There’s also a number of cute small touches to both Kipling and Wells. I imagine I even missed a few. In addition to Mowgli, Padmini’s second-in-command is identified as “Kim”, the eponymous lead of one of Kipling’s best-loved novels. A brief mention of his backstory suggests he is meant to be the same character, though this Kim is implied to be Indian, not Irish (Though it’s never said outright, and the canonical Kim is often assumed to be Indian due to his upbringing). Beyond the rare emphasis on the agility of the tripods and the other sorts of Martian vehicles, Hambly includes another small point from the original novel: the last mention of Gandhi has him pushing a bill through Parliament banning experimentation with salvaged Martian technology, due to the tendency of the heat rays to explode when fiddled with. She also includes speculation on Martian biology and technology much as Wells did. She integrates it more cleanly, though, framing it as practical concerns for a military mounting an insurgency. The fact that the Martians have no sense of smell, for example, allows the soldiers to smoke freely, a small mercy under harsh conditions. Sotheby speculates that the black smoke can only be deployed in fixed quantities (Enough to subdue a city, he imagines), meaning that they can count on the Martians not to waste their supplies on small groups. Her depiction of the battle-damaged tripods approaching Calcutta is something unique in all the spin-offs and adaptations I’ve read; while several have picked up on the idea of humans scoring the odd victory against a tripod, the only other mention I can think of where a tripod is damaged but not destroyed is a single line in the radio play where one tripod stops to repair another.
I think there’s a lot here for Kipling fans to like. It’s maybe an idealistic view of Kipling in the extent to which the narrative clearly views Indian independence and the end of an imperial Britain as a good thing. But it does still preserve much of the ambiguity we see in Kipling’s writing. Strictly speaking, the narrative is shockingly neutral on the matter of independence: no character expresses any sort of value judgment positive or negative; we don’t hear anything about celebrations or resistance. When the story is mentioned in the Wikipedia article on the anthology, it claims that, as part of the story, Kipling resigns himself to the end of the empire, and that seems to be reading more into the story that’s really there: the narrator never really takes a stand on the matter. The narrative goes to pains to make us like and empathize with the British soldiers, and introduces the Indian partisans by having them take advantage of the Martian invasion to attack the people we’ve been getting to like. So you’ve got your a priori knowledge that, yeah, empire is bad and the partisans are right counterbalanced by the fact that your personal sympathies are supposed to be with these scrappy privates. And if Mulvaney finds that maybe he doesn’t agree with a colonized people throwing off their colonial oppressors, he can at least see where they’re coming from, then the reader can perhaps find that while we don’t agree with European powers conquering and subjugating the native populations of foreign lands, we can at least see that a handful of jobbing soldiers who don’t really have any say in politics probably don’t deserve this shit either.
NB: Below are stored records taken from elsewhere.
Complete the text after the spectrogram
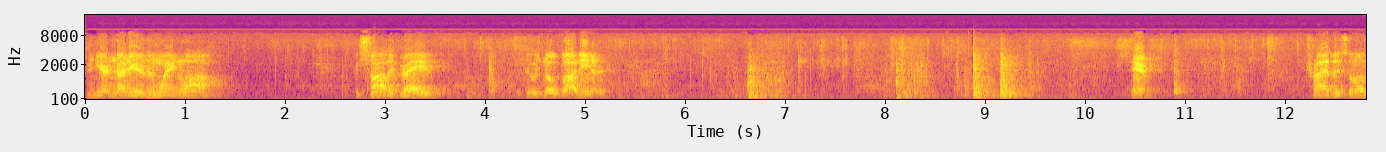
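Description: A man speaks calmly nearby in short lines.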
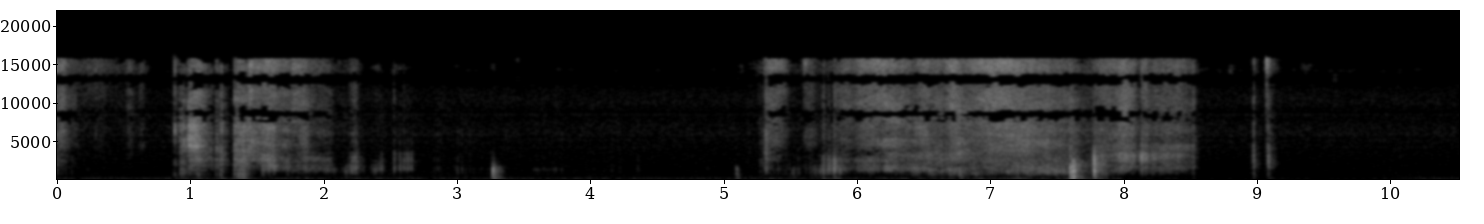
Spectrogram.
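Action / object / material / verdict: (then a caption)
scrape / glossy paper book pages / paper / none. Fingertips and long nails turn the glossy pages of an open hardcover home decor book and smooth them down. Quiet papery rustles and bright swishes give way to a longer scratchy slide, with a few sharp ticks before it fades into near silence.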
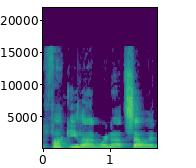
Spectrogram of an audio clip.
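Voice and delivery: mock shouting. Recounting a crypto stage event, acting out someone yelling on stage, retelling a yell. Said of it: "starts yelling".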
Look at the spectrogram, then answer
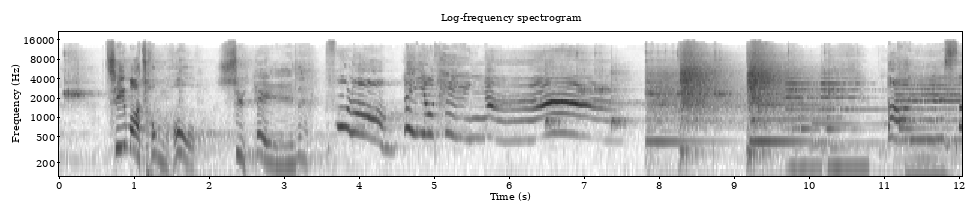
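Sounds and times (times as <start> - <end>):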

- War of the Worlds: Global Dispatches is available from amazon.